    A ‘Jack’ is a secondary, smaller or younger version of a related item, a common useage in middle and early modern English (OED). Perhaps the cro’jack-yard or cro’jack-s’l were regarded as later additions to the usual rig?
    In nautical parlance a Jack can also be a small flag (Falconer) – hence of course ‘Union Jack’ when used as the correct term for the Union flag worn on the jack-staff (as distinct from the often very large battle flags or festive banners worn at mast-heads). Incidentally and discursively, Samuel Pepys stated that Charles II insisted on the maritime use of the Union flag – which he refers to as ‘the Jack’ – exclusively for the King’s warships (Pepys’ lecture to the Court of Trinity House, June 1674, quoted in the Pepys’ Day Lecture 2008 by Captain Richard Woodman, printed by the Pepys Club).

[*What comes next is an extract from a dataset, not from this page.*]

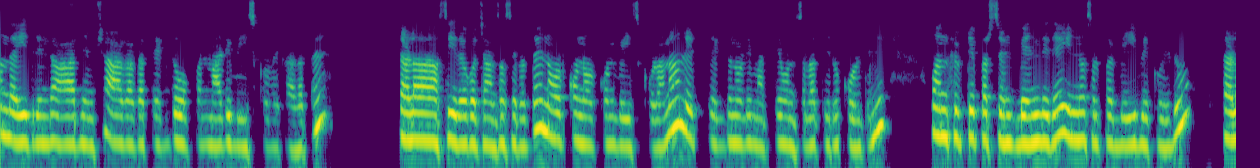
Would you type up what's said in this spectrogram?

    ‘Jack’ in the context of flags derives from ‘jacket’ (originally old French), and harks back to the era when retainers wore brightly coloured designs on tabards or over-jackets to distinguish their allegiance to one side in battle. It is assumed that some bright spark used his jacket (or jack) as a rudimentary flag when the standard was lost; the unlikely sounding derivation of this useage convinces me that there is an element of truth in it.
    A Tudor mariner’s Jack could also be a leather jerkin (‘jacket-kin’ – small jacket) like a gilet or waistcoat, with plates of metal sewn into the lining or attached to the outside as light armour. Those worn by officers were often adorned with costly embroidery, as one can see in portraits of naval commanders such as Frobisher (Bodleian), or Clinton (Ashmolean Museum), often covering a steel cuirass.
    Putting “crossjack” in the search box of the MM Index in the online Members’ Area produces four references to the use of the word in article titles, the earliest in the first issue of 1911.